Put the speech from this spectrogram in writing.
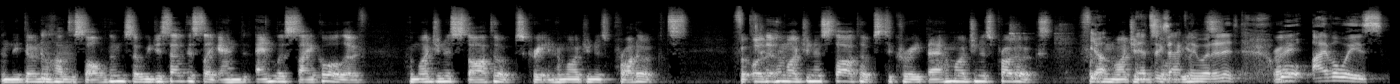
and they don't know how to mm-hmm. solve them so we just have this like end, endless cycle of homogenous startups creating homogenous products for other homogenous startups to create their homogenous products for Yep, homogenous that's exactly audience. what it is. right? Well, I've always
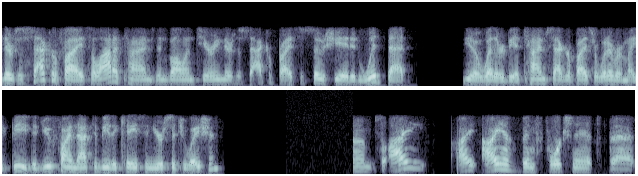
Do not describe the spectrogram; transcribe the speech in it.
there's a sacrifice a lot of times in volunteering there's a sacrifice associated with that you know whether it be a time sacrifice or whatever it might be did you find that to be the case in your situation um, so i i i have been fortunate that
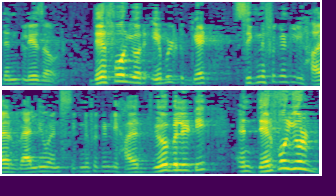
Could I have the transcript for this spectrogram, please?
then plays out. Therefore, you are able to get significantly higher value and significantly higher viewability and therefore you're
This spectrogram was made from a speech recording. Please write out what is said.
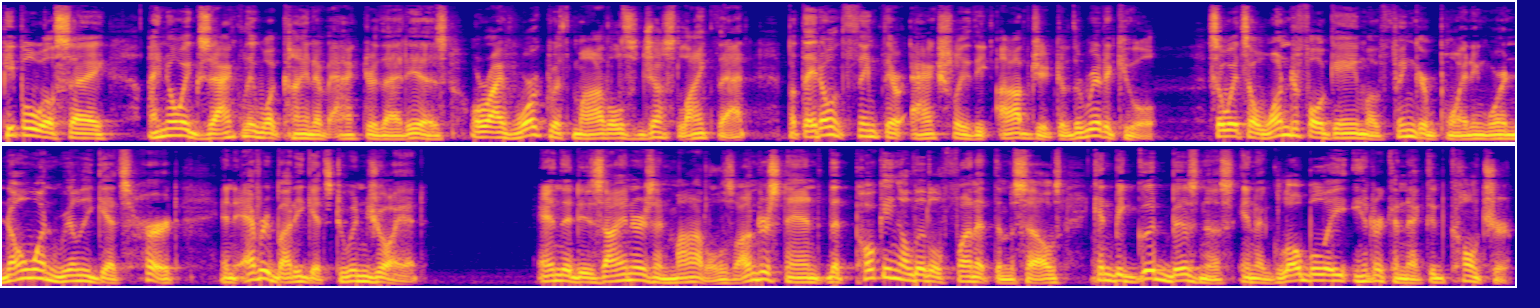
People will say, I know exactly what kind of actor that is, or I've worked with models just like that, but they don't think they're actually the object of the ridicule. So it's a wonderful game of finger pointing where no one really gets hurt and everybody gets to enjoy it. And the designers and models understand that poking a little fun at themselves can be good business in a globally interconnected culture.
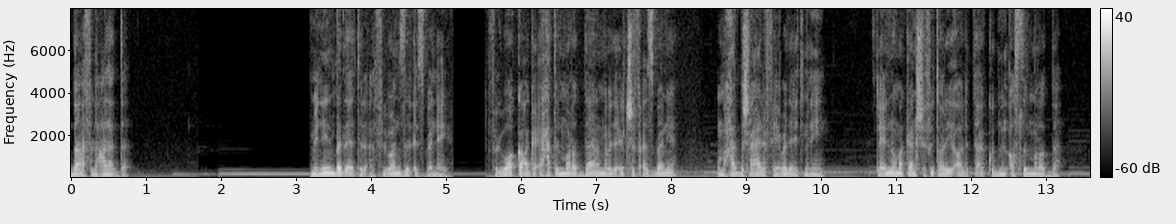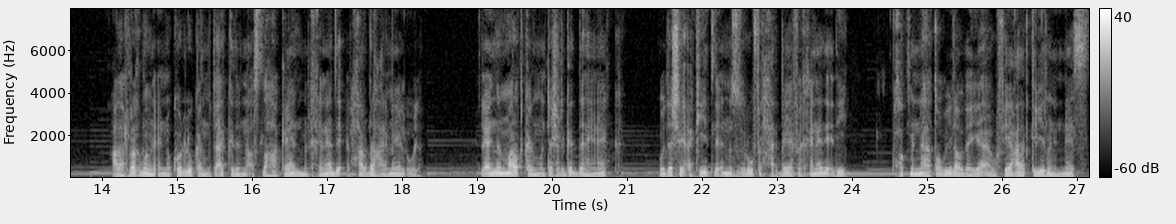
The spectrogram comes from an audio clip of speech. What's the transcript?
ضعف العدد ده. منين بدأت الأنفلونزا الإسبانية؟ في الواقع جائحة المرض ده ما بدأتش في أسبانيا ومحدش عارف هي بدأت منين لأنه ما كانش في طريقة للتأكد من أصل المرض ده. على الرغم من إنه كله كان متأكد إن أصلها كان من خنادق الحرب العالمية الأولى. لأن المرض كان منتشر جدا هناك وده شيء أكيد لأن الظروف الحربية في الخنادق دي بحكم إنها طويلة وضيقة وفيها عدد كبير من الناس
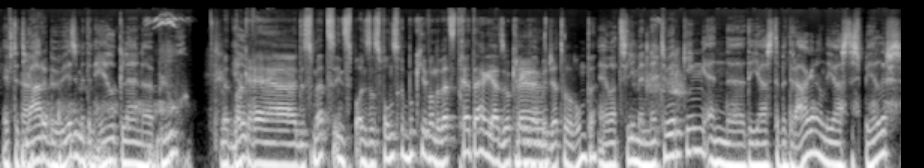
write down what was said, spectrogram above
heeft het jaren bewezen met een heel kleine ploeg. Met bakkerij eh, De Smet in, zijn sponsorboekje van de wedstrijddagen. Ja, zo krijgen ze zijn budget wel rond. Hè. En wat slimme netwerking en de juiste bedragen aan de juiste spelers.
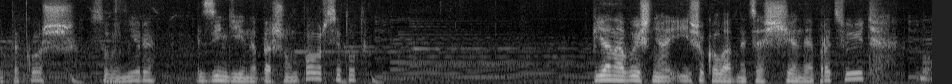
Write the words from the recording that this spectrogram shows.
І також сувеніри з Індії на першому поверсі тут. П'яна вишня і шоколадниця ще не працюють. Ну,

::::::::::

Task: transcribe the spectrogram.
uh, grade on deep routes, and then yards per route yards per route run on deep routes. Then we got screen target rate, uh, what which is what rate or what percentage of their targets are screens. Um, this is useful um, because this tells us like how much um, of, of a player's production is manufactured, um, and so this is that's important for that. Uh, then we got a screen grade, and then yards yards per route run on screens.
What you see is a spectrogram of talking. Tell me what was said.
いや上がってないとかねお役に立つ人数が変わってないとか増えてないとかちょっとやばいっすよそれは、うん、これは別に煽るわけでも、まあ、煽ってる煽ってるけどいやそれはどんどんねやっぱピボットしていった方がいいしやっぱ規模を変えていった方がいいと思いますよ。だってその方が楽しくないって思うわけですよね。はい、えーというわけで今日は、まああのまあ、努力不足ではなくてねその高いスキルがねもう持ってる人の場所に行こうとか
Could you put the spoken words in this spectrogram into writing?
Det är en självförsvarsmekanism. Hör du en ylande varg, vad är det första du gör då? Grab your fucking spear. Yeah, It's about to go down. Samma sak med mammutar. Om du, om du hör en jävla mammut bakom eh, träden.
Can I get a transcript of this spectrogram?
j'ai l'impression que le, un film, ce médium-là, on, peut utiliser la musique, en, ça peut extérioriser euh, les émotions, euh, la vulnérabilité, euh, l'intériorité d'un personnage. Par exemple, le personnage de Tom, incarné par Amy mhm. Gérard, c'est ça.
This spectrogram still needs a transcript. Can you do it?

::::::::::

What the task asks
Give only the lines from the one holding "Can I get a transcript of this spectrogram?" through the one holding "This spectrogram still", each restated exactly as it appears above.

Answer to the problem
Can I get a transcript of this spectrogram?
j'ai l'impression que le, un film, ce médium-là, on, peut utiliser la musique, en, ça peut extérioriser euh, les émotions, euh, la vulnérabilité, euh, l'intériorité d'un personnage. Par exemple, le personnage de Tom, incarné par Amy mhm. Gérard, c'est ça.
This spectrogram still needs a transcript. Can you do it?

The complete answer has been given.